Like it or not, social media is growing up. According to MAGNA GLOBAL Advertising Forecast: 2014, social network advertising totaled $9 billion globally in 2013. As companies commit more of their budget dollars to this type of advertising and more social companies issue IPOs, the emphasis on generating new revenue streams will only increase. In a recent interview with L2, NYU Stern School of Business professor Scott Galloway was asked which platform is doing the best in terms of monetizing its audience. His answer might surprise you!

Here’s a look at some of the most prominent social platforms, along with their current and planned efforts toward monetization:

LinkedIn: Professor Galloway’s vote for “platform that has done the best job of monetizing its audience” goes to LinkedIn. He attributes this largely to the company’s diversified approach to generating revenue streams beyond the standard advertising dollars. LinkedIn’s revenue comes from a mix of recruiter tools (53%), advertising (27%) and user upgrade fees (20%).

Facebook: According to Facebook’s Investor Relations page, the company achieved 728 million daily active users worldwide in Q3 of 2013. With a projected 2013 revenue of $7 Billion, Facebook is considered by many as the leader of the pack in terms of monetization. Mobile advertising will be key for Facebook in 2014. As an example, the company’s recently introduced video ad units will begin running on mobile devices in the not-so-distant future. Also, look for the company to bring its Graph Search feature to mobile in 2014—followed shortly by advertising incorporation.

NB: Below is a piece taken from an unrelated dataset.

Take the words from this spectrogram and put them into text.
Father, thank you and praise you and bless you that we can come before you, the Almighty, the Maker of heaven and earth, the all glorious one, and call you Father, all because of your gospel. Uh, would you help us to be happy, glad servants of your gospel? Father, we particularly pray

Instagram: Midway through 2013, the Facebook-owned service had a total of 16 Billion photos with 1 billion likes per day. With over 150 million monthly active users, Instagram is already starting to dip their toes in the monetization pool. On it’s blog, Instagram commented on the inevitability:

“In the next couple months, you may begin seeing an occasional ad in your Instagram feed…seeing photos and videos from brands you don’t follow will be new, so we’ll start slow. We’ll focus on delivering a small number of beautiful, high-quality photos and videos from a handful of brands…”

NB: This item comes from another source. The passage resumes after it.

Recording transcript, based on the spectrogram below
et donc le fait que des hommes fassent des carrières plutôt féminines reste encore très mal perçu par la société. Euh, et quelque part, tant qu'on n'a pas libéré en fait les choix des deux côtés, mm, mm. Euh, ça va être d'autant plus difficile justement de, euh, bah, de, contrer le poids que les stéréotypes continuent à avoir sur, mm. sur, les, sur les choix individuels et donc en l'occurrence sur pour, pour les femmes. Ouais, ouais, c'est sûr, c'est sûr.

Twitter: With more than 230 million active monthly users, Twitter is on pace to nearly double 2013 revenues compared to last year. The company, however, reported a net loss of $133.9 million in the first nine months of 2013. To turn things around in 2014, Twitter will likely focus on two of its ad tools. First, Twitter will sell ads on outside apps. The company’s acquisition of MoPub, a mobile ad exchange, speaks to their goal of providing a broader reach than advertising within the Twittersphere alone. Twitter’s second push will be the expansion its international self-service ad platform—which, of course, is intended to drive international revenue growth.

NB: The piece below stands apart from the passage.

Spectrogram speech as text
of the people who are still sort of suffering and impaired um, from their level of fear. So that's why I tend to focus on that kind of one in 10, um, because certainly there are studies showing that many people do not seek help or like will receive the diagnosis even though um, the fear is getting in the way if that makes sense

What do you think the future of monetization looks like in social media? How do you think the platforms mentioned here will fare? What about others that weren’t discussed? Tweet your thoughts and predictions to @StrataBlue.